Ladies and gentlemen, start your engines. The race to Copenhagen is officially about to begin.
The first of three Bonn Climate Change Talks, the pre-Copenhagen negotiating sessions of the working groups to the Kyoto Protocol and the UNFCCC, begins on Sunday. This marks the beginning of negotiations for 2009, and the first for the Obama administration’s team of negotiators.
Looking down the road, chief negotiator for the U.S. Todd Stern hopes that Copenhagen will deliver an agreement that is scientifically robust but still politically viable. Stern speaks from experience; he was also the chief negotiator for Kyoto Protocol under the Clinton administration, which was signed by the US in 1997 only to be rejected in a Senate vote of 95-0 later that year.
Talking with reporters in Berlin earlier today, Stern said, “We do not have any interest in the United States in having a repeat of the Kyoto experience, where we signed an agreement that is dead on arrival when we brought it back home.”
With Copenhagen a mere 9 months away, the pressure on the U.S. to develop a domestic climate and energy policy is mounting from within and without. And despite the compressed time frame, legislation may be forthcoming. Democratic Congressman Edward Markey, Chairman of the Select Committee on Energy Independence and Global Warming, has promised a vote by the Energy and Commerce Committee of the U.S. House of Representatives by the end of May.

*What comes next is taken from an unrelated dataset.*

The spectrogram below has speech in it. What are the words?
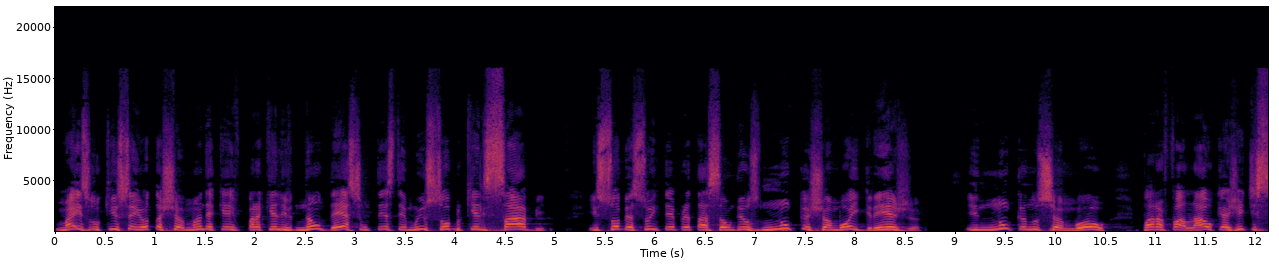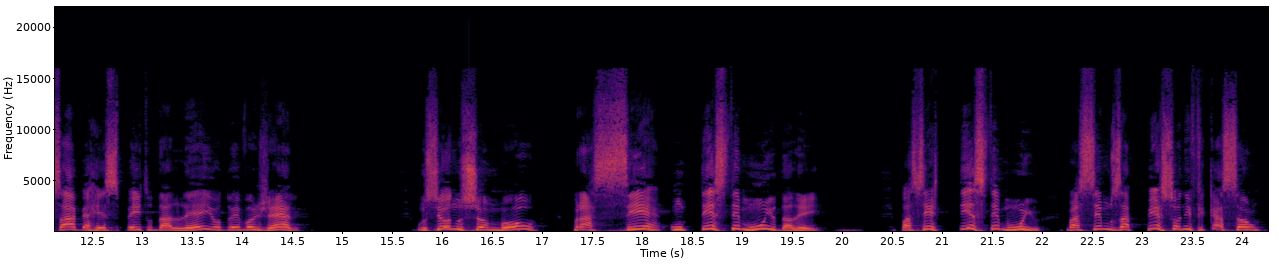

Still, sufficient political support within the Senate for U.S. commitments to a binding international agreement on climate change may be hard for Obama to win by December, and signing an agreement without this support risks confirming Stern’s concerns that Copenhagen go the way of the Kyoto Protocol.
It seems as though some fancy footwork will be necessary by the Obama administration and his team of climate negotiators to reassure Congress that international climate negotiations will not outpace domestic measures while not appearing to a rightfully watchful international community to be dragging their feet on making commitments. Given this, is it reasonable to expect the U.S. to be prepared to sign an agreement come December? And will the pressure to sign an agreement be at the expense of creating the right agreement? As important as the Copenhagen deadline is, it is significant only as a step towards winning the real race we are currently running—the one to avoid catastrophic climate change. Yet delay has been justified on such terms in the past, in the name of the need for better science, the time to build political will, and so on, as meanwhile the stakes and carbon emissions crept continually upward.
The clock is ticking (literally, you can see the up-to-the-second countdown to Copenhagen here) and delay has already cost us dearly. While the timing of this historic next round of negotiations may be inconvenient for the U.S., it does not justify inaction. And perhaps no one knows this better than Todd Stern.